The study co-authors also included Laura Stevens, an associate professor of climate and earth surface processes at the University of Oxford who has extensive experience studying lake drainages and ice dynamics. Stevens helped collect the field observations in Greenland with co-authors Mark Behn, an associate professor of earth and environmental sciences at Boston College, and Sarah Das, an associate scientist at Woods Hole Oceanographic Institution. Timothy Creyts from the Lamont-Doherty Earth Observatory at Columbia University also is a co-author on the study.
The researchers used GPS data and field observations of five lake-drainage events that occurred between 2006-12 to estimate drainage volume and to observe surface displacements caused by lake drainage and subsequent blister formation.
"We observed in the GPS data a wide range of ice-sheet uplift relaxation times following the five drainage events," Stevens said. "We had an inkling that this spread in relaxation times might be indicative of some characteristic of the subglacial drainage system. Our understanding was significantly improved as this collaboration between researchers with expertise in observational, theoretical and experimental approaches catalyzed."

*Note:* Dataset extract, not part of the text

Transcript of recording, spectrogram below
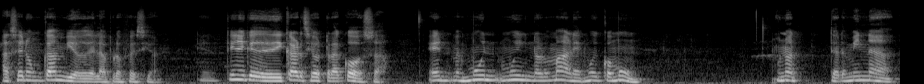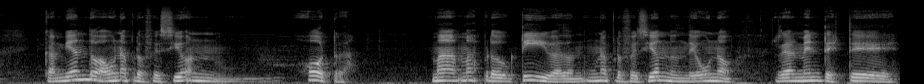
hacer un cambio de la profesión. Tiene que dedicarse a otra cosa. Es, muy, muy normal, es muy común. Uno termina cambiando a una profesión otra, más, más productiva, una profesión donde uno realmente esté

Chase—who received a HMEI Walbridge Fund Graduate Award to study fluid-driven fracturing—then designed a series of experiments using a type of silicone that mimics the deformable ice overtop a porous material that represents the bedrock. She injected fluid between the deformable sheet and the porous substrate, observing the time it took for a blister to form and then drain into the porous substrate. Working with Stone and Lai, Chase also developed a mathematical model that explains the physics that govern the surface uplift and relaxation due to water blister formation. Her work is the topic of a paper recently accepted by the journal Physical Review Fluids.
"Experiments can be helpful because, in the lab, we can control and measure all the parameters in the system, which allowed us to test our model," Chase said. "We also can choose ideal materials. The system is small enough to be held in one hand and the material is transparent, so we were able to directly observe the shape of the blister and the drainage into the porous substrate over time."
The study is unique for using laboratory experiments to investigate natural processes such as blister formation that are difficult to analyze in the field where researchers cannot control the parameters.
"It is valuable to have laboratory models to better understand the mechanisms behind the complex shape changes that occur in nature," Stone said. "Here, the laboratory experiments captured the main mechanical features observed in the field and helped us understand the relaxation of the ice sheet as water drains along the glacial bed."
The paper, "Hydraulic transmissivity inferred from ice-sheet relaxation following Greenland supraglacial lake drainages," was published June 25 in Nature Communications.
More information: Ching-Yao Lai et al, Hydraulic transmissivity inferred from ice-sheet relaxation following Greenland supraglacial lake drainages, Nature Communications (2021). DOI: 10.1038/s41467-021-24186-6
Journal information: Nature Communications
Provided by Princeton University